October's studs and duds (cont.)
Chase Utley, Phillies
Utley was miserable against Milwaukee pitchers in the NLDS, getting just two hits in 15 at-bats (.133) in the four games. It was his second straight flameout in the first round. (Last year, he was just 2-for-11 in three games against the Rockies.) You'd think that the Phillies' second baseman would have a hard time breaking out of it against a top-notch L.A. pitching staff. But in eight games against the Dodgers this year, the lefty swinging Utley is 11-for-31 (.355) with two home runs and three doubles.
Ryan Howard, Phillies
The big first baseman had a fantastic September, hitting .352 with 11 home runs and 32 RBIs, all high marks for the season. And then against the Brewers in the ALDS, he punked out, getting just two hits in 11 at-bats (.182). Outside of Greg Maddux, Howard has struggled against the Dodgers' pitching, hitting just .133 against them in eight games. Howard's another one who has yet to find his postseason mojo. He was terrible against the Rockies last year, too, and in seven career postseason games now has a .217 average and just a .391 slugging percentage.
Matt Kemp, Dodgers
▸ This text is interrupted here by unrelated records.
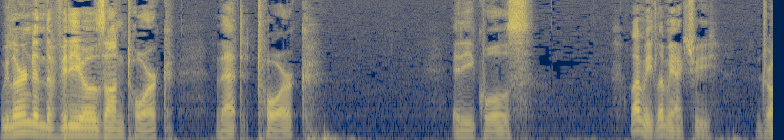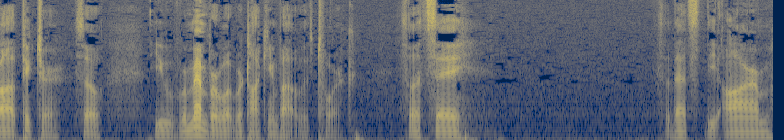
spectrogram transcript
We learned in the videos on torque that torque it equals let me let me actually draw a picture so you remember what we're talking about with torque. So let's say so that's the arm.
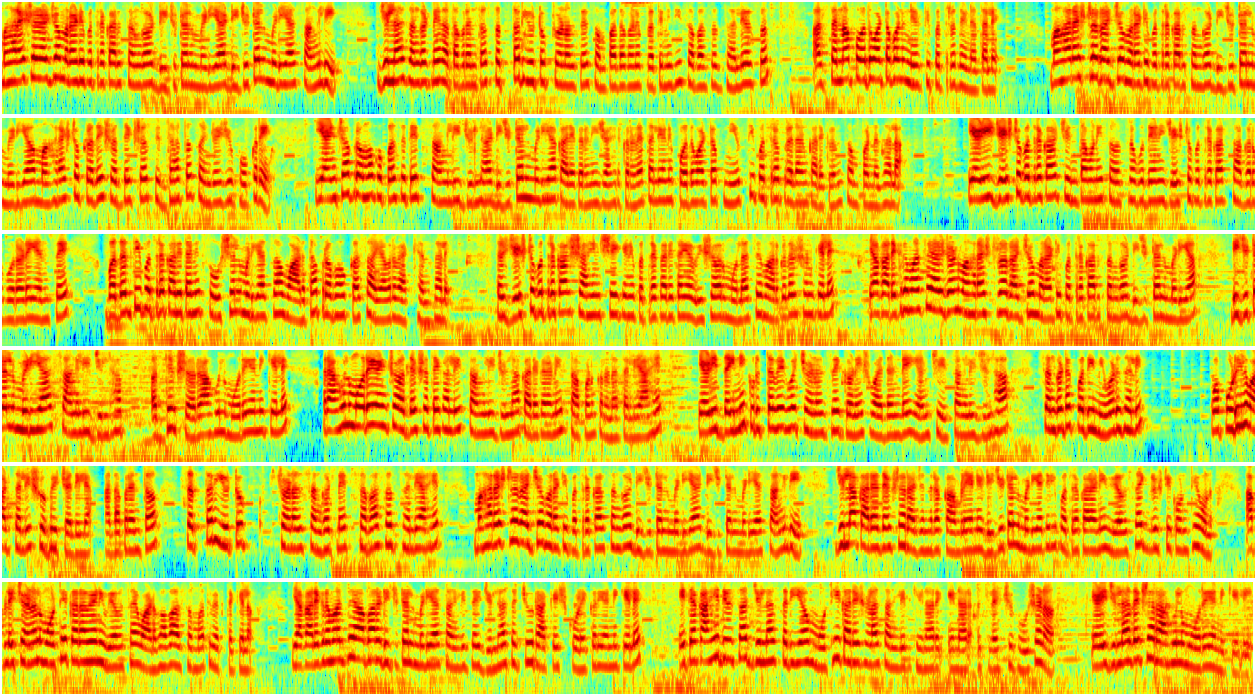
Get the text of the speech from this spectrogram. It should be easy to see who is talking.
Speaker 1: महाराष्ट्र राज्य मराठी पत्रकार संघ digital media digital media Sangli जिल्हा संघटनेत आतापर्यंत सत्तर यूट्यूब चॅनलचे संपादक आणि प्रतिनिधी सभासद झाले असून आज त्यांना पदवाटप आणि नियुक्तीपत्र देण्यात आले. महाराष्ट्र राज्य मराठी पत्रकार संघ डिजिटल मीडिया महाराष्ट्र प्रदेश अध्यक्ष सिद्धार्थ संजयजी भोकरे यांच्या प्रमुख उपस्थितीत सांगली जिल्हा डिजिटल मीडिया कार्यकारिणी जाहीर करण्यात आली आणि पदवाटप नियुक्तीपत्र प्रदान कार्यक्रम संपन्न झाला. यावेळी ज्येष्ठ पत्रकार चिंतामणी सहस्रबुद्धे आणि ज्येष्ठ पत्रकार सागर बोराडे यांचे बदलती पत्रकारिता आणि सोशल मीडियाचा वाढता प्रभाव कसा यावर व्याख्यान झाले. तर ज्येष्ठ पत्रकार शाहीन शेख यांनी पत्रकारिता या विषयावर मोलाचे मार्गदर्शन केले. या कार्यक्रमाचे आयोजन महाराष्ट्र राज्य मराठी पत्रकार संघ digital media digital media Sangli जिल्हा अध्यक्ष राहुल मोरे यांनी केले. राहुल मोरे यांच्या अध्यक्षतेखाली सांगली जिल्हा कार्यकारिणी स्थापन करण्यात आली आहे. यावेळी दैनिक वृत्तवेग व चॅनलचे गणेश वायदंडे यांची सांगली जिल्हा संघटकपदी निवड झाली व पुढील वाटचाली शुभेच्छा दिल्या. आतापर्यंत सत्तर यूट्यूब चॅनल संघटनेत सभासद झाले आहेत. महाराष्ट्र राज्य मराठी पत्रकार संघ digital media digital media Sangli जिल्हा कार्याध्यक्ष राजेंद्र कांबळे यांनी डिजिटल मीडियातील पत्रकारांनी व्यावसायिक दृष्टिकोन ठेवून आपले चॅनल मोठे करावे आणि व्यवसाय वाढवावा असं मत व्यक्त केलं. या कार्यक्रमाचे आभार डिजिटल मीडिया सांगलीचे जिल्हा सचिव राकेश कोळेकर यांनी केले. येत्या काही दिवसात जिल्हास्तरीय मोठी कार्यशाळा सांगलीत घेणार येणार असल्याची घोषणा यावेळी जिल्हाध्यक्ष राहुल मोरे यांनी केली.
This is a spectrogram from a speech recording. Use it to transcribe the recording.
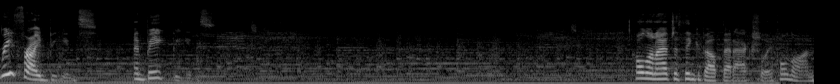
Refried beans. And baked beans. Hold on, I have to think about that actually. Hold on.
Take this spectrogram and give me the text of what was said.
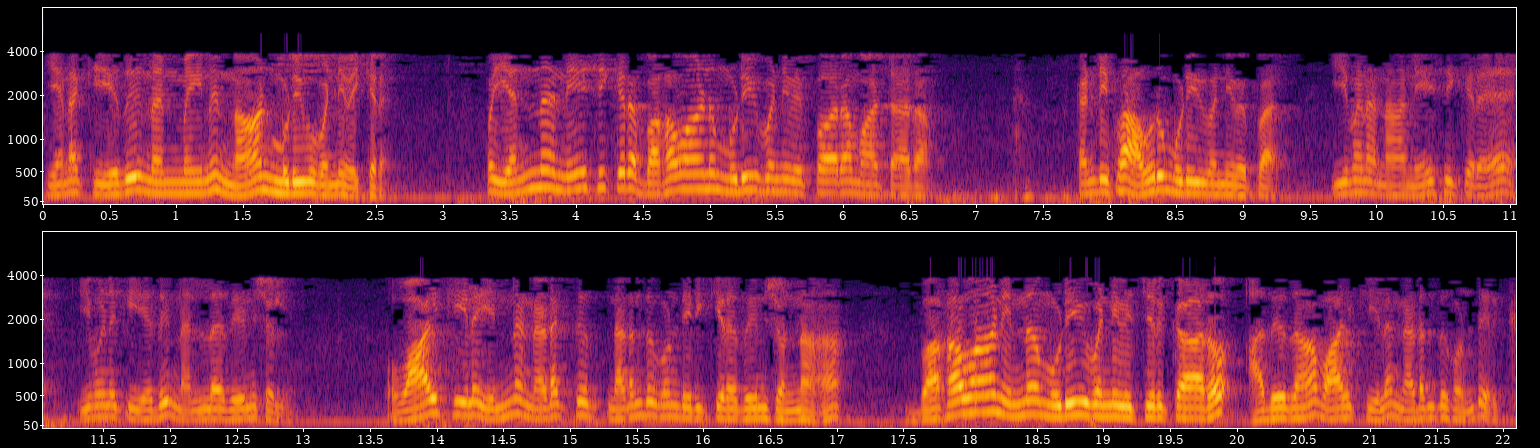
எனக்கு எது நன்மைன்னு நான் முடிவு பண்ணி வைக்கிறேன். இப்ப என்ன நேசிக்கிற பகவானும் முடிவு பண்ணி வைப்பாரா மாட்டாரா? கண்டிப்பா அவரும் முடிவு பண்ணி வைப்பார். இவனை நான் நேசிக்கிறேன் இவனுக்கு எது நல்லதுன்னு சொல்லி. வாழ்க்கையில என்ன நடக்கு நடந்து கொண்டிருக்கிறதுன்னு சொன்னா பகவான் என்ன முடிவு பண்ணி வச்சிருக்காரோ அதுதான் வாழ்க்கையில நடந்து கொண்டு இருக்கு.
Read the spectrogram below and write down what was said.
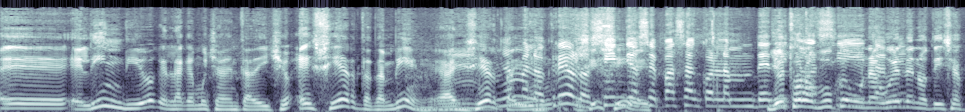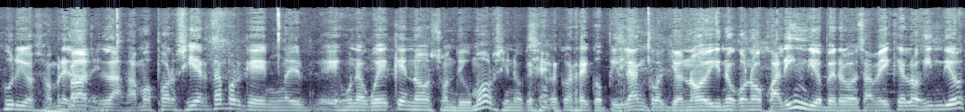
eh, el indio, que es la que mucha gente ha dicho, es cierta también. Es cierta. No me lo creo, los sí, indios se pasan con la yo esto lo busco en una web de noticias curiosas. Hombre, Vale. las damos por cierta porque eh, es una web que no son de humor, sino que se reco- recopilan. con- yo no, y no conozco al indio, pero sabéis que los indios,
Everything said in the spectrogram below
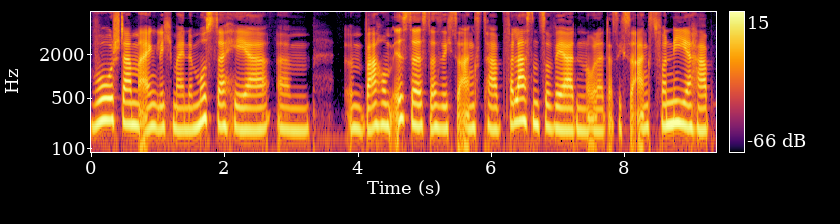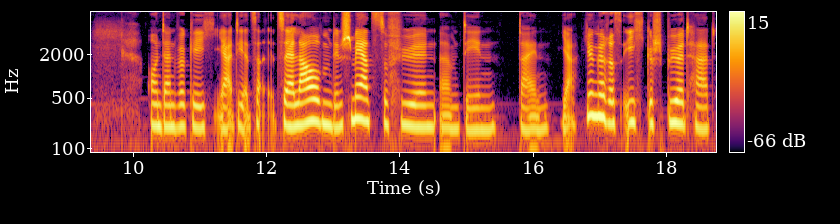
wo stammen eigentlich meine Muster her, ähm, warum ist es, dass ich so Angst habe, verlassen zu werden oder dass ich so Angst vor Nähe habe und dann wirklich, ja, dir zu, zu erlauben, den Schmerz zu fühlen, ähm, den dein, ja, jüngeres Ich gespürt hat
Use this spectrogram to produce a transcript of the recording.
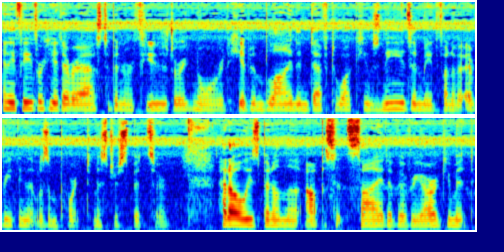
Any favor he had ever asked had been refused or ignored. He had been blind and deaf to Joachim's needs and made fun of everything that was important to Mr. Spitzer. Had always been on the opposite side of every argument,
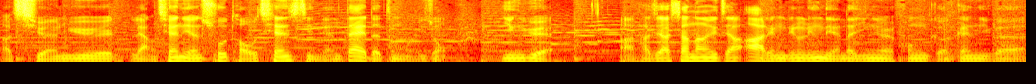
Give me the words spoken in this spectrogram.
呃起源于两千年出头、千禧年代的这么一种音乐啊。它将相当于将二零零零年的音乐风格跟一个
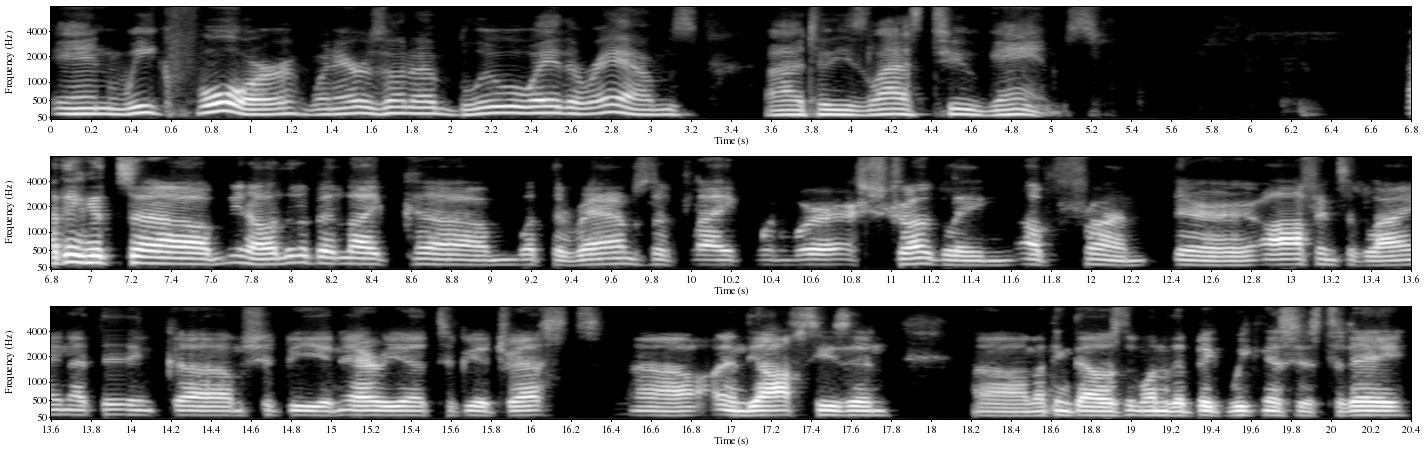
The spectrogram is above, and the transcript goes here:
in week four when Arizona blew away the Rams uh, to these last two games? I think it's uh, you know a little bit like um, what the Rams look like when we're struggling up front. Their offensive line, I think, um, should be an area to be addressed uh, in the offseason. Um, I think that was one of the big weaknesses today.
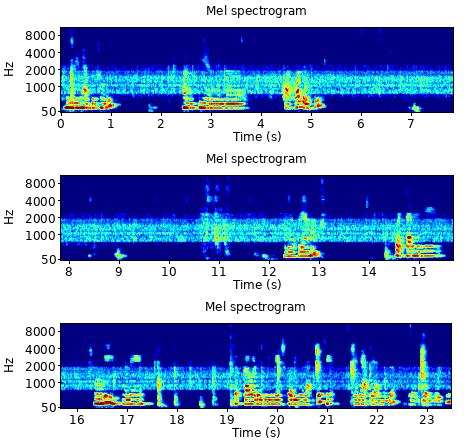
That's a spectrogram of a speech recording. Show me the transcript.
ડુંગળીને આપણે થોડી હલકી એની અંદર કાપવા દઈશું. હવે આપણે આમાં પટ્ટાને જે છોડી અને ચક્કા વડે જે મેશ કરીને રાખ્યો છે એને આપણે આની અંદર એડ કરી દઈશું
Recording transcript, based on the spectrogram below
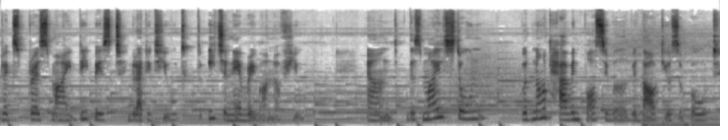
to express my deepest gratitude to each and every one of you. And this milestone would not have been possible without your support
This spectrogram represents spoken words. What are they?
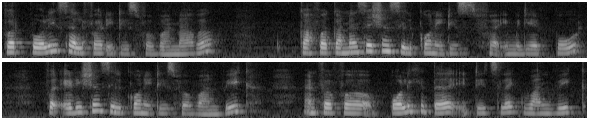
For polysulfide, it is for 1 hour. For condensation silicone, it is for immediate pour. For addition silicone, it is for 1 week. And for, for polyether, it is like 1 week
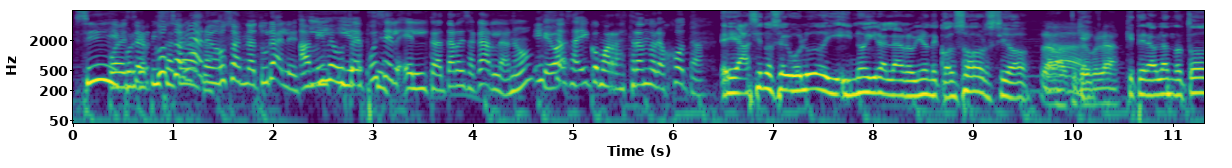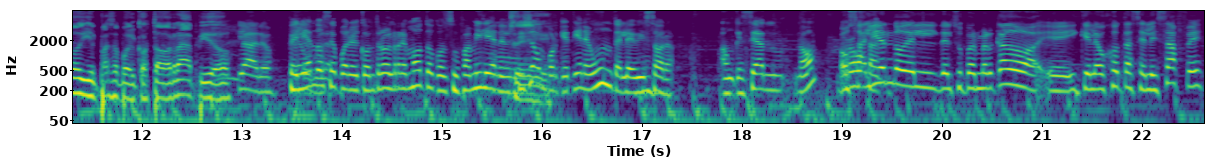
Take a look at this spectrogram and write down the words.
Sí, Puede porque ser pisa cosas, caca. claro, cosas naturales. A mí y- me gusta- Y después sí. el, el tratar de sacarla, ¿no? Que Esa- vas ahí como arrastrando la hojota. Eh, haciéndose el boludo y, y no ir a la reunión de consorcio. Claro, que, espectacular. que estén hablando todo y él pasa por el costado rápido. Claro. Peleándose por el control remoto con su familia en el Sí. sillón porque tiene un televisor. Aunque sean, ¿no? O Rotan. saliendo del, del supermercado eh, y que la hojota se le zafe.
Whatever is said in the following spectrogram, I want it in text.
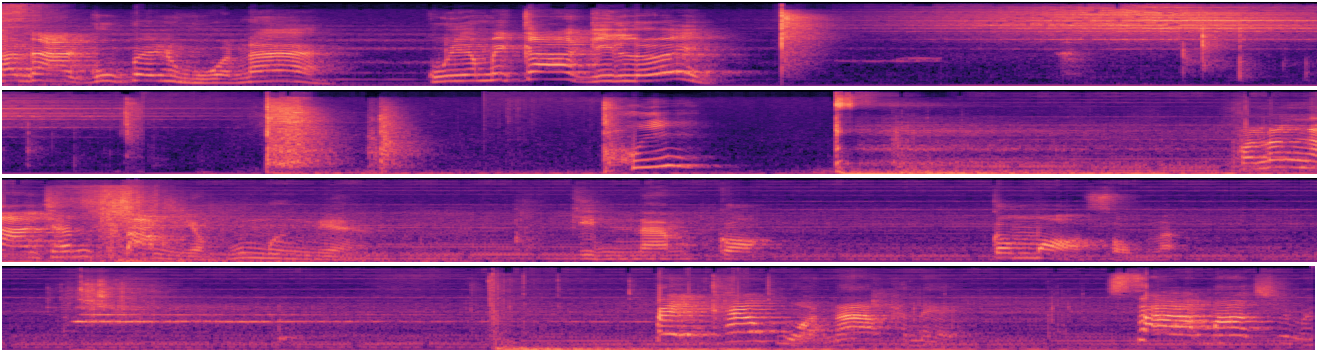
ขนาดกูเป็นหัวหน้า กูยังไม่กล้ากินเลยทุยพนักงานชั้นต่ำอย่างพวกมึงเนี่ย กินน้ำก๊อกก็เหมาะสมละเป็นแค่หัวหน้าแผนกซ่ามากใช่ไหม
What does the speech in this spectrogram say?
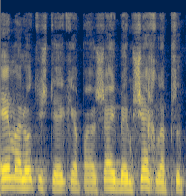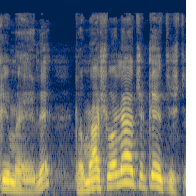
המה לא תשתה, כי הפרשה היא בהמשך לפסוקים האלה, כמשהו עלת שכן תשתה.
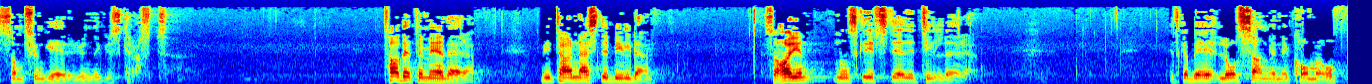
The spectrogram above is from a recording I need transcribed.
som fungerer under Guds kraft. Ta dette med dere. Vi tar neste bilde. Så har jeg noen skriftsteder til dere. Jeg skal be lovsangene komme opp.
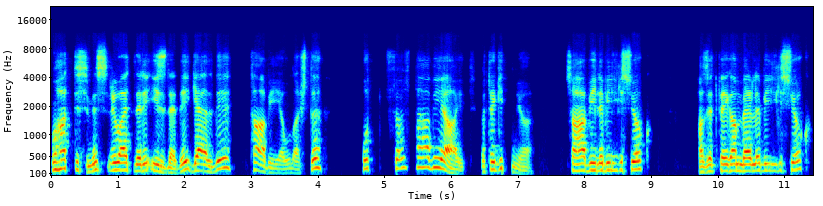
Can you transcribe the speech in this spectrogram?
Muhaddisimiz rivayetleri izledi, geldi, tabiye ulaştı. Bu söz tabiye ait. Öte gitmiyor. Sahabiyle bir ilgisi yok. Hazreti Peygamberle bir ilgisi yok.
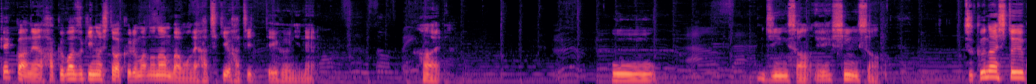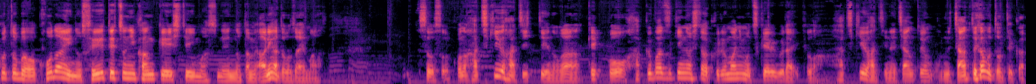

The presence of Ramirez in the L.A. lineup may have helped bump Kemp's numbers a little -- .284 batting average before Manny's arrival to .299 after, .444 slugging to .478 -- but it all wore off in the NLDS wipeout of the Cubs. While the rest of the Dodgers were partying, Kemp had just two hits -- albeit two doubles -- in 13 at-bats (.154). He also had five strikeouts in the three games. Kemp had a fine year against the Phillies, with a .324 batting average and a .529 slugging mark. Wouldn't hurt his reputation, or his team's chances, if he carried that regular-season magic into the NLCS against the Phillies and forgot all about that lost series with the Cubs.
Andre Ethier, Dodgers
Ethier had a worse time against the Cubs than Kemp did, getting just one hit -- a single -- in his 10 at-bats. Ethier had a good year -- .305, .375 on-base, 20 homers, 77 RBIs -- and, like a lot of the lineup, played much better after Manny came to town (.991 OPS to .810 before). Ethier batted .253 with a pair of homers in eight games against the Phillies this year. Expect better numbers when he faces Brett Myers and Joe Blanton (Ethier hit .326 off righties in the regular season) than against Cole Hamels and Jamie Moyer (.243 versus lefties).
Carl Crawford, Rays
Coming off the disabled list and jumping right into a postseason lineup isn't easy, as Crawford showed with his painful performance against the White Sox in the ALDS. The speedy outfielder, recovering from an injured hand, had just three singles in 14 at-bats (.214), and it won't get any easier against the Red Sox in the ALCS. Crawford is a .214 lifetime hitter against Boston southpaw Lester and has only six singles in 23 career plate appearances against righty Josh Beckett (a .261 average). He's also struck out nine times against Beckett and has only a .324 on-base percentage in his career against Boston.
Matt Garza, Rays
Garza, a right-hander, had some wonderful starts this season. His one against the White Sox in the ALDS (six innings, seven hits, five runs, four walks) wasn't one of them, though. Garza made four starts against the Red Sox this season and they were, for the most part, equally unimpressive. He was 1-1 with a 4.50 ERA in those four starts and lasted past the sixth inning in just one of them. (He went seven innings, giving up five hits and an unearned run in his only win, on July 1 in St. Petersburg.) Garza's nemesis: Jacoby Ellsbury, who has six hits in 13 career at-bats (.462) against him.
Dustin Pedroia, Red Sox
The AL MVP candidate looked like anything but that in Boston's ALDS win over the Angels, getting just one hit -- a run-scoring double off Fenway Park's Green Monster in Game 4 on Monday -- in 17 at-bats (.059). It'd be hard to think that Pedroia won't bust out sooner or later, though, given his fine year and his postseason history. Last year, he hit just .154 in the ALDS against the Angels before coming alive in the ALCS against the Indians, batting .345 in the seven games with a homer and five RBIs. Could we see a similar turnaround against the Rays? In 18 games against Tampa Bay this season, Pedroia hit .296 with six doubles, a triple and a home run.
Hideki Okajima, Red Sox
The lefty setup man appeared in three of the four games in Boston's ALDS win over the Angels, giving up three hits and two runs in 2 2/3 innings. It was a long peg from last year, when Okajima had an untouchable first two postseason rounds, pitching 7 1/3 innings against the Angels and Indians without giving up a run. He scuffled against the Rockies last year in the World Series (four hits, three runs in 3 2/3 innings), but the Rays still haven't figured him out. Okajima pitched 6 2/3 innings in seven games against Tampa Bay without giving up a run this season. He gave up one extra-base hit to the Rays all year, a double to Carlos Pena on Sept. 10.